I have to say, I'm really getting tired of comicbook actioners mimicking the bland monochromatic look of the 'Underworld' series. Still, I suppose I shouldn't complain if it results in the kind of impressive high definition imagery on display here. 'Pathfinder' arrives on Blu-ray with a striking 1080p/MPEG-2 transfer that bounces back and forth between smoky-blue moonlit scenes and muddy-toned daytime shots. Personal taste aside, the transfer's primaries pop and the colors themselves are strong and stable. Contrast is spot-on and black levels are deliciously inky -- the story may stray from its comic roots, but the visuals are quite reminiscent of the grimly painted artwork in the Dark Horse graphic novel.

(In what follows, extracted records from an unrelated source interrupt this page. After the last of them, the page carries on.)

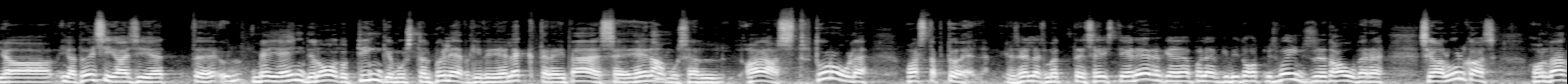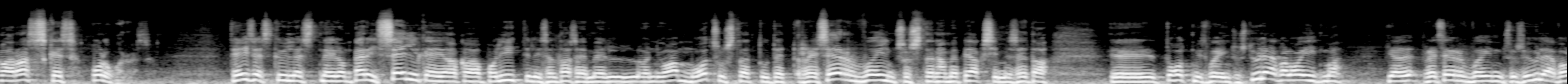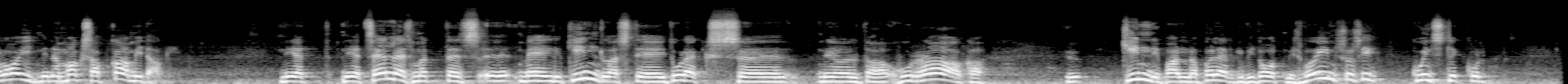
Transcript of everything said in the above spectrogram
ja, ja tõsiasi, et eh, meie endi loodud tingimustel põlevkivielekter ei pääse enamusel ajast turule vastab tõele ja selles mõttes Eesti Energia ja põlevkivi tootmisvõimsused Auvere sealhulgas on väga raskes olukorras. teisest küljest meil on päris selge ja ka poliitilisel tasemel on ju ammu otsustatud, et reservvõimsustena me peaksime seda e, tootmisvõimsust üleval hoidma ja reservvõimsuse üleval hoidmine maksab ka midagi. nii et, nii et selles mõttes e, meil kindlasti ei tuleks e, nii-öelda hurraaga kinni panna põlevkivi tootmisvõimsusi kunstlikult.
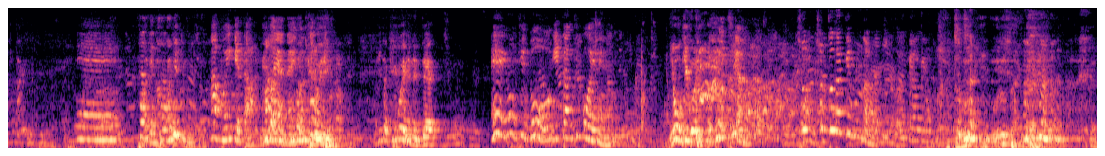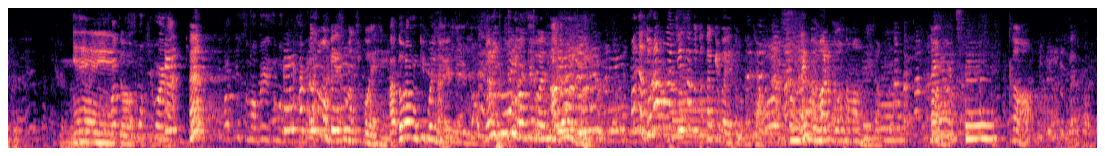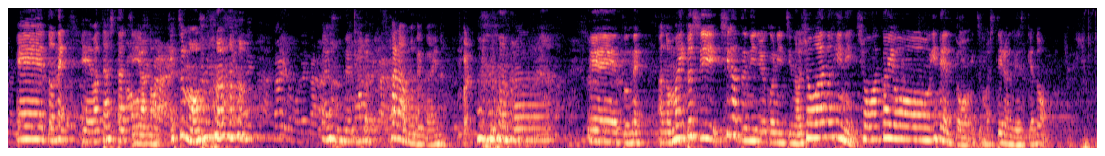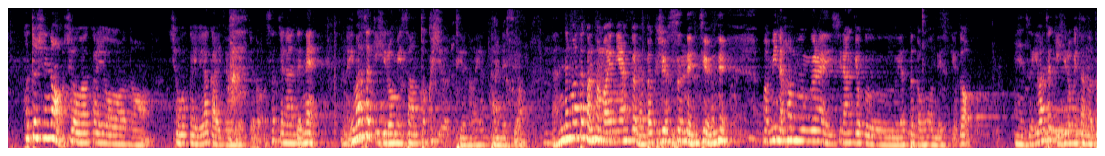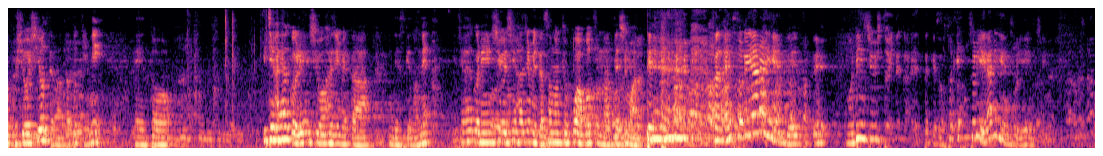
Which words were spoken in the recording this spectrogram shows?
えー、さてさああてあもういけた。まだやない？ギター聞こえへん。ねんて。えようきどう。ギター聞こえへん。よう聞こえるどっちょちょっとだけほんなら。ちょっとだけあげよう。ちょっとだけ。うるさいえーっとえックスもベースも聞こサックスもベースも聞こえへん。あドラム聞こえない？ドラム聞こえるあドラムほんならドラムが小さく叩けばいいってことじゃん。でも丸く収まるんじゃん。どう？どう？えーとね、えー、私たちあのいつも 腹もでかいな。えーとね、あの毎年4月25日の昭和の日に昭和歌謡イベントをいつもしてるんですけど今年の昭和歌謡の昭和歌謡夜会というんですけどそちらでね岩崎宏美さん特集っていうのをやったんですよ。なんでまたこんなマニアックな特集すんねんっていうね、まあ、みんな半分ぐらい知らん曲やったと思うんですけど、えーそう岩崎宏美さんの特集をしようってなった時にえっ、といち早く練習を始めたんですけどねいち早く練習し始めたその曲はボツになってしまって。さえそれやらへんで」っつって「もう練習しといてからやったけどそれえそれやれへんで」って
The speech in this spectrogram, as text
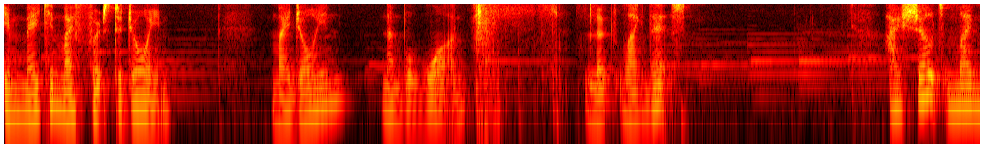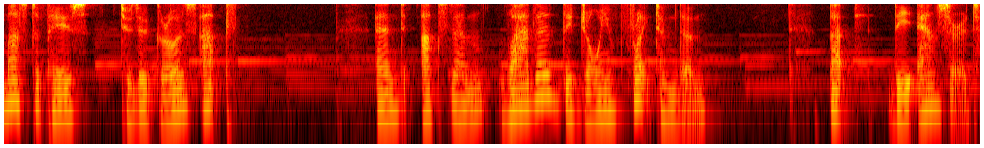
in making my first drawing. My drawing number one looked like this. I showed my masterpiece to the grown ups and asked them whether the drawing frightened them. But they answered,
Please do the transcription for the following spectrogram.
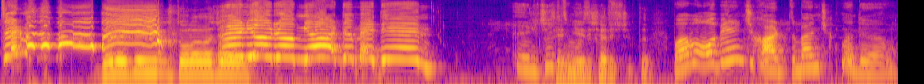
tırmanamam. Döneceğiz dolanacağız. Ölüyorum. Ölecektim. Sen niye dışarı çıktın? Baba o beni çıkarttı. Ben çıkmadım.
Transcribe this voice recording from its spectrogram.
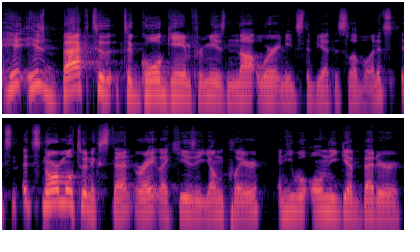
his, his back to to goal game for me is not where it needs to be at this level, and it's it's it's normal to an extent, right? Like he is a young player, and he will only get better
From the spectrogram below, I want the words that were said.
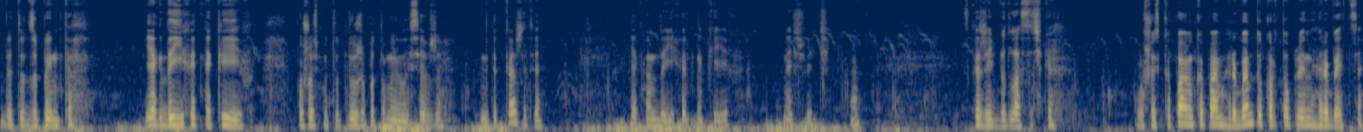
Де тут зупинка? Як доїхати на Київ? Бо щось ми тут дуже потомилися вже. Не підкажете? Як нам доїхати на Київ найшвидше? А? Скажіть, будь ласка. Бо щось копаємо, копаємо, гребем ту картоплю і не гребеться.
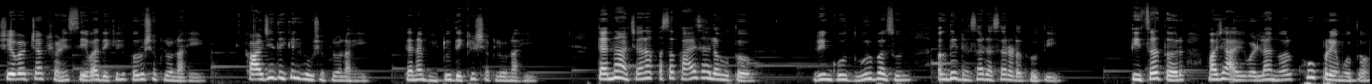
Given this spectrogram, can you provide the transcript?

Even better, detail is strong and textures of varying scale are crisply rendered on the screen. Compared to the standard DVD, the Blu-ray edition offers an enormous visual improvement -- I could make out the finest strands of hair, the slightest bristle of fur in the wind, and the tiniest droplets of splashing water and falling snow. The source is extremely clean and the transfer isn't disrupted by artifacting or other noise. In fact, if I have any issue with the transfer it's that the picture's fine details are occasionally lost within the heaviest shadows (which suffer from intermittent black crush). It doesn't help that the film is covered with a moderate veil of grain that tends to spike during brighter scenes. In the end, 'Pathfinder' is a technically proficient monster that's only hindered by the limitations of its director's asthetic decisions.
'Pathfinder' is gifted with a pounding Lossless DTS HD 5.1 Master Audio track (1.5 Mbps core bitrate) that made my home theater rumble from beginning to end. Dynamics are worth the price of admission alone, and the LFE channel makes its presence known in every element of the soundscape. Dialogue is crisp and well prioritized, but it's also driven by a weighty bass undercurrent that makes the Vikings sound larger than life. Likewise, enhanced sword clangs and ax thunks make falling bodies sound like falling trees. Better still, the chaotic battles erupt from every direction and leave the echoes of war strewn about the soundfield. It may not be the most realistic or subtle mix, but it certainly makes for great demo material.
The surrounds are used to nice effect throughout the film and become particularly aggressive during more frenzied scenes. For a sample, skip to the end of the film and listen as Ghost leads the Viking horde along a snowy mountain path -- take note of the rear channels as they create a convincing series of echoes, wailing winds, and avalanche debris. The effect is immersive and all-encompassing. My only issue with the audio on this disc is that quieter scenes don't showcase nearly the same attention to detail as the action scenes. The acoustics of the makeshift huts are fairly boring and their interior ambiance is often neglected. Still, if you're looking for a film that'll deliver all-out ruckus in your home theater (and really, who among us isn't), you need look no further than this Blu-ray edition of 'Pathfinder.'
'Pathfinder' arrives on Blu-ray with all of the fluffy features found on the standard DVD that was released earlier this year. Seeing as I didn't care all that much for the film itself, I had a hard time sitting through the onslaught of self-congratulatory opinions that pepper the supplemental material, but fans of the film may have an entirely different opinion.
Although the film itself didn't impress me in the least, this Blu-ray edition of 'Pathfinder' makes for a surprisingly strong disc, thanks to a striking video transfer, a robust DTS HD MA audio track, and a fairly decent smattering of supplements. Fans will be extremely pleased to see how well 'Pathfinder' has made the transition to high definition.